There are a number of different degrees available in France. The French Bachelor’s degree is called Licence et Licence Professionnelle, while a Master’s degree is equivalent to an international Doctorate. Both courses normally last for three to five years. Both degrees require coursework, practical training, and an examination at the end of the course.
French institutions normally recognise degrees earned abroad. French higher education institutions use the ENIC-NARIC network to revalidate and evaluate the value of qualifications. There is no official system of equivalence, but some institutions will accept foreign degrees as equivalent to degrees earned in France. ENIC-NARIC attestation costs 70 Euros per application.

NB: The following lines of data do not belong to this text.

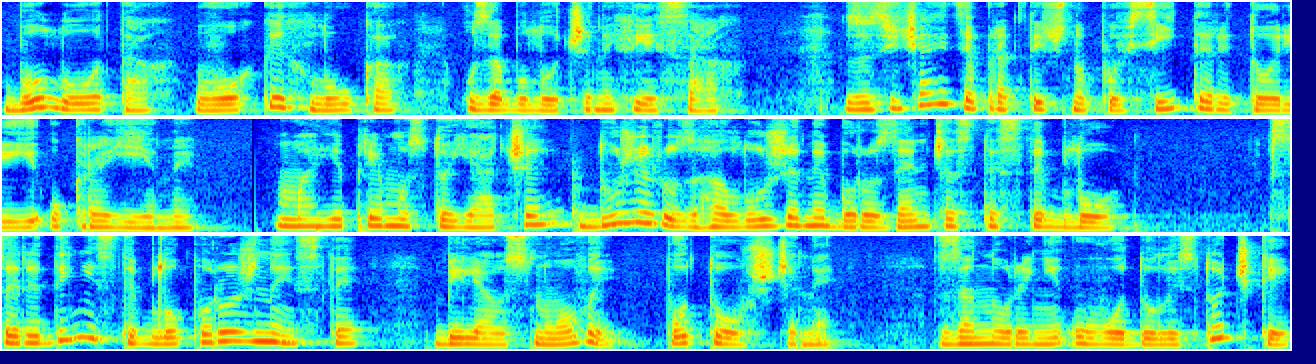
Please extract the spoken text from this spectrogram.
болотах, вогких луках, у заболочених лісах. Зустрічається практично по всій території України. Має прямостояче, дуже розгалужене борозенчасте стебло. Всередині стебло порожнисте, біля основи потовщене. Занурені у воду листочки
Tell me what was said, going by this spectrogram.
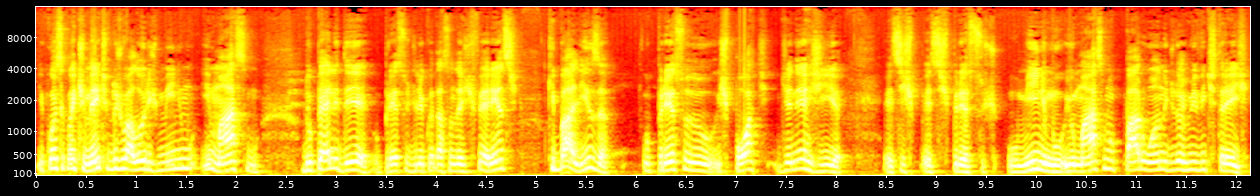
e, consequentemente, dos valores mínimo e máximo do PLD, o preço de liquidação das diferenças, que baliza o preço esporte de energia. esses, esses preços, o mínimo e o máximo, para o ano de 2023.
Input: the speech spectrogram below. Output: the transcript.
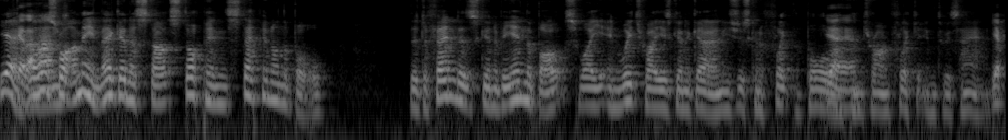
Yeah, Get well, that that's what I mean. They're going to start stopping, stepping on the ball. The defender's going to be in the box, waiting which way he's going to go, and he's just going to flick the ball Yeah, up yeah. and try and flick it into his hand. Yep.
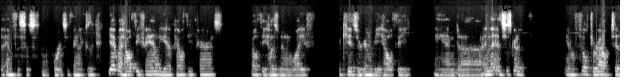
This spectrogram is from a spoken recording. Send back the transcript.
the emphasis and importance of family because you have a healthy family you have healthy parents healthy husband and wife. The kids are going to be healthy, and uh, and then it's just going to you know filter out to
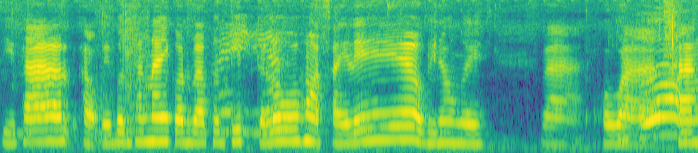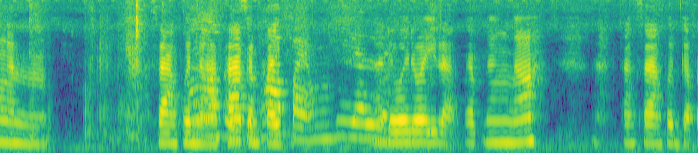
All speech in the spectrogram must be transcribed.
สีผ้าเข้าไปเบิ่งทางในก่อนว่าเพิ่นติดกะโลฮอดใส่แล้วพี่น้องเลยว่าเพราะว่าทางอันสร้างเพิ่นหนาพากันไปไปโรงเรียนเลอะยโดยโดยอีกละแบบหนึงเนาะอะ ทางสร้างเพิ่นกลับไป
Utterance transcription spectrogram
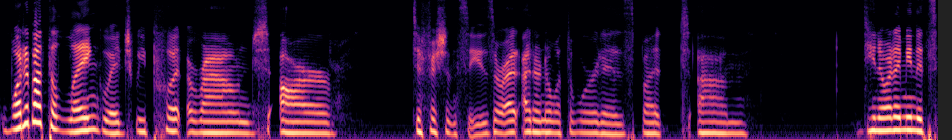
What about the language we put around our deficiencies, or I, I don't know what the word is, but um, do you know what I mean? It's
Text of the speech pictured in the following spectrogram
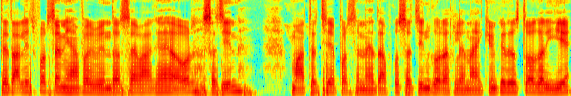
तैंतालीस परसेंट यहाँ पर वीरेंद्र सहवाग है और सचिन मात्र छः परसेंट है। तो आपको सचिन को रख लेना है, क्योंकि दोस्तों अगर ये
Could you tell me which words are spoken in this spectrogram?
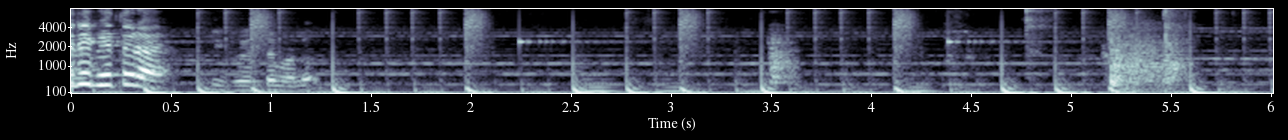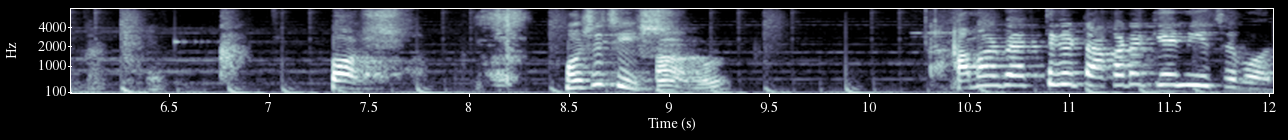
তাড়াতাড়ি ভেতর আয়। কি হয়েছে ম্যাডাম বস বসেছিস? হ্যাঁ। আমার ব্যাগ থেকে টাকাটা কে নিয়েছে বল?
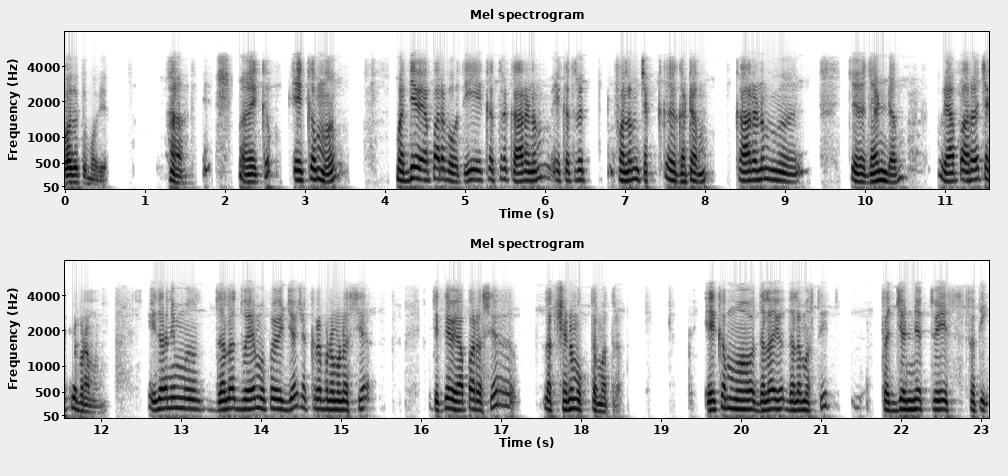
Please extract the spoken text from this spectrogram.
वदतु महोदय. एकम् एकं मध्ये व्यापारः भवति एकत्र कारणम् एकत्र फलं चक् घटं कारणं दण्डं व्यापारः चक्रभ्रमणम्. इदानीं दलद्वयम् उपयुज्य चक्रभ्रमणस्य इत्युक्ते व्यापारस्य लक्षणम् उक्तम् अत्र। एकं दल दलमस्ति तज्जन्यत्वे सति।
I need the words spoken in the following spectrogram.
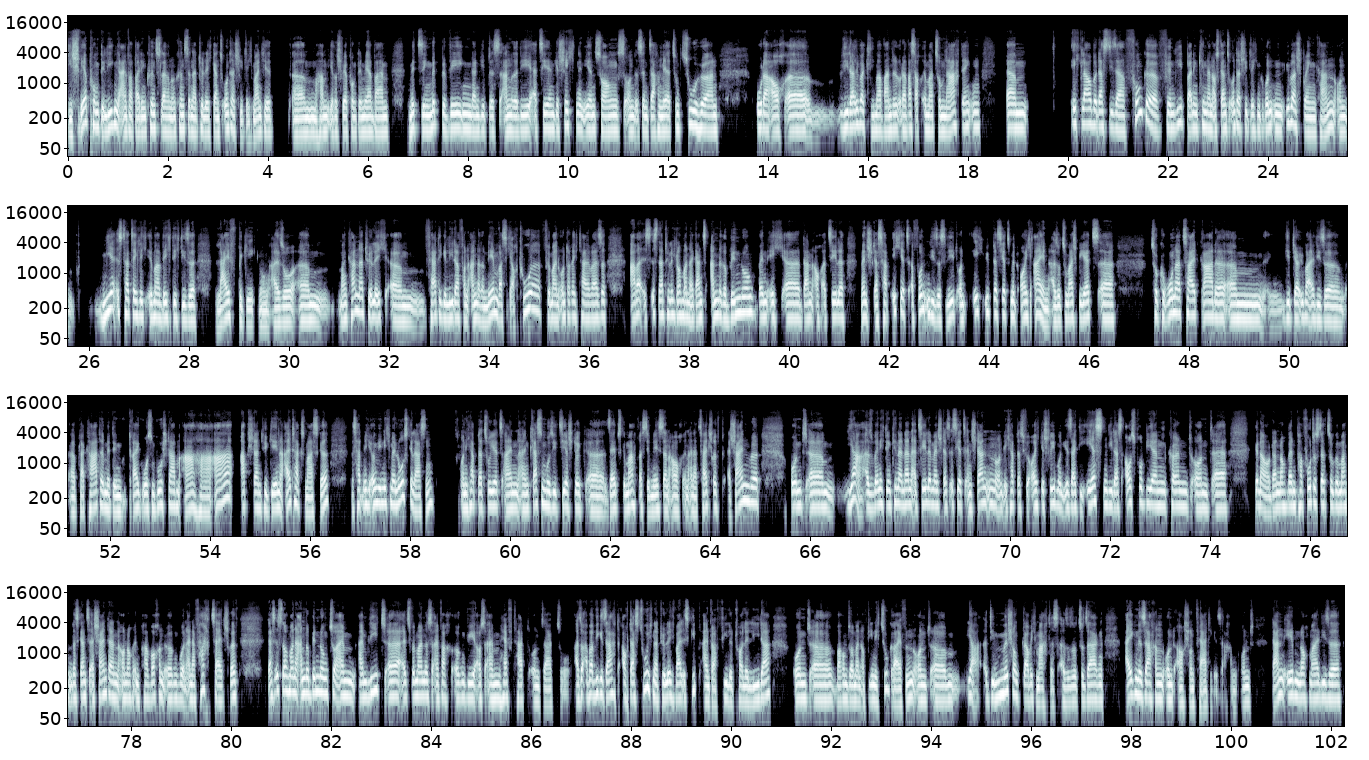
die Schwerpunkte liegen einfach bei den Künstlerinnen und Künstlern natürlich ganz unterschiedlich. Manche ähm, haben ihre Schwerpunkte mehr beim Mitsingen, Mitbewegen. Dann gibt es andere, die erzählen Geschichten in ihren Songs und es sind Sachen mehr zum Zuhören oder auch äh, Lieder über Klimawandel oder was auch immer zum Nachdenken. Ähm, ich glaube, dass dieser Funke für ein Lied bei den Kindern aus ganz unterschiedlichen Gründen überspringen kann. Und mir ist tatsächlich immer wichtig diese Live-Begegnung. Also ähm, man kann natürlich ähm, fertige Lieder von anderen nehmen, was ich auch tue für meinen Unterricht teilweise. Aber es ist natürlich nochmal eine ganz andere Bindung, wenn ich äh, dann auch erzähle, Mensch, das habe ich jetzt erfunden, dieses Lied, und ich übe das jetzt mit euch ein. Also zum Beispiel jetzt äh, zur Corona-Zeit gerade ähm, gibt ja überall diese äh, Plakate mit den drei großen Buchstaben AHA, Abstand, Hygiene, Alltagsmaske. Das hat mich irgendwie nicht mehr losgelassen. Und ich habe dazu jetzt ein, ein Klassenmusizierstück äh, selbst gemacht, was demnächst dann auch in einer Zeitschrift erscheinen wird. Und ähm, ja, also wenn ich den Kindern dann erzähle, Mensch, das ist jetzt entstanden und ich habe das für euch geschrieben und ihr seid die Ersten, die das ausprobieren könnt und äh, Genau, dann noch werden ein paar Fotos dazu gemacht und das Ganze erscheint dann auch noch in ein paar Wochen irgendwo in einer Fachzeitschrift. Das ist nochmal eine andere Bindung zu einem, einem Lied, äh, als wenn man es einfach irgendwie aus einem Heft hat und sagt so. Also, aber wie gesagt, auch das tue ich natürlich, weil es gibt einfach viele tolle Lieder und äh, warum soll man auf die nicht zugreifen? Und ähm, ja, die Mischung, glaube ich, macht es. Also sozusagen eigene Sachen und auch schon fertige Sachen. Und dann eben nochmal diese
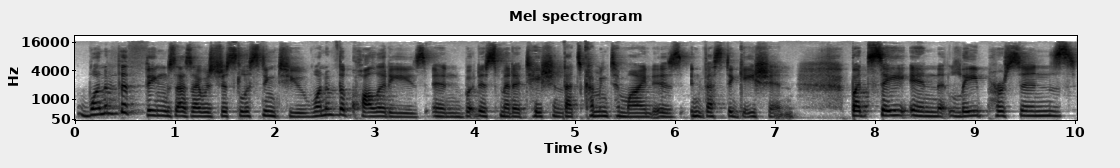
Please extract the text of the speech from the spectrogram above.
one of the things, as I was just listening to you, one of the qualities in Buddhist meditation that's coming to mind is investigation. But, say, in layperson's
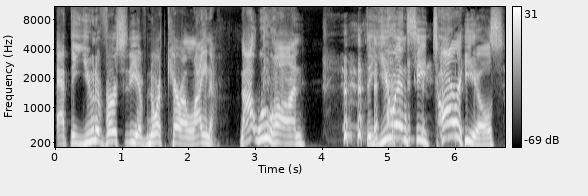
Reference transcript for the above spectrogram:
at the University of North Carolina, not Wuhan. the UNC Tar Heels,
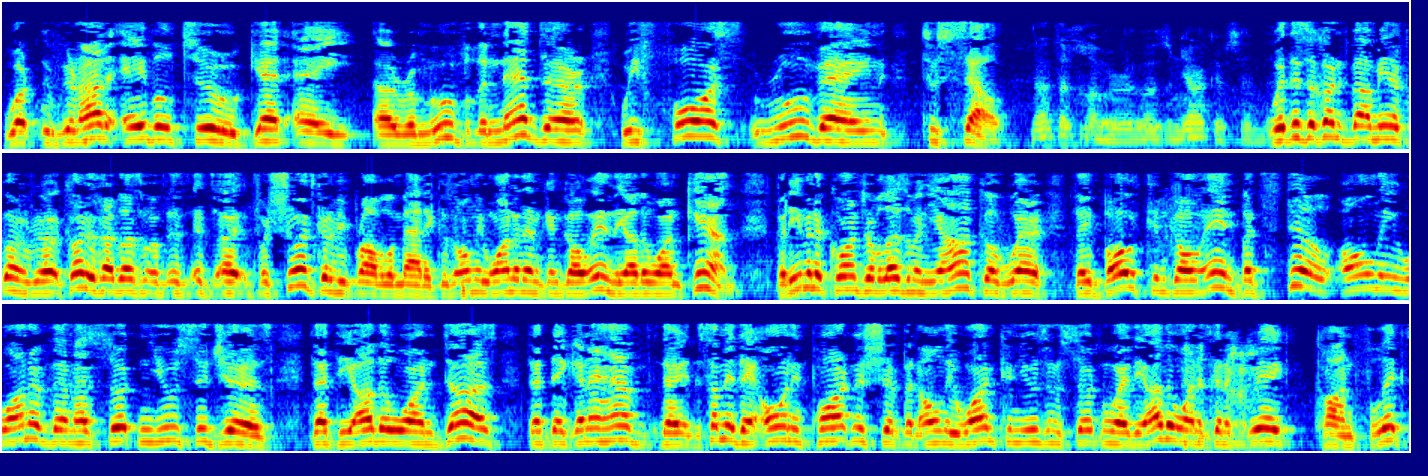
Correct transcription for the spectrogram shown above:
what if we're not able to get a, a remove the neder, we force Reuven to sell. Not the Chamer, said Well, this according to, I mean, according, according to it's, uh, for sure it's going to be problematic because only one of them can go in, the other one can't. But even according to Elazar and Yaakov, where they both can go in, but still only one of them has certain usages that the other one does, that they're going to have they, something they own in partnership and only one can use in a certain way, the other one is going to create conflict,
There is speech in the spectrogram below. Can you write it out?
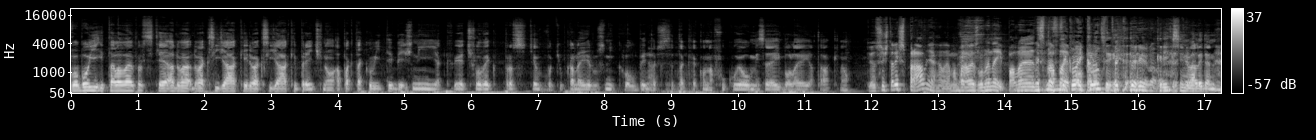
obojí Italové prostě a dva, dva křížáky, dva křížáky pryč, no. A pak takový ty běžný, jak je člověk prostě oťukaný různý klouby, no, tak se tak jako nafukujou, mizej, bolej a tak, no. Jo, jsi tady správně, hele, já mám právě zlomený palec. My jsme takový klub, takový, no. Kriegs invaliden.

If you are interested in studying in France, it’s essential to research the different types of degrees available in the country. Be sure to check out your prospective university’s website to see what the admission requirements are. Most likely, you’ll need to submit transcripts from any previous degree programs you’ve taken, as well as proof of French or English language proficiency. You may also need to take a standardized test in your chosen subject area.
Despite limited funding, France’s universities are remarkably effective. Productivity, the ratio of investment to student output, is a measure of the quality of education provided to students.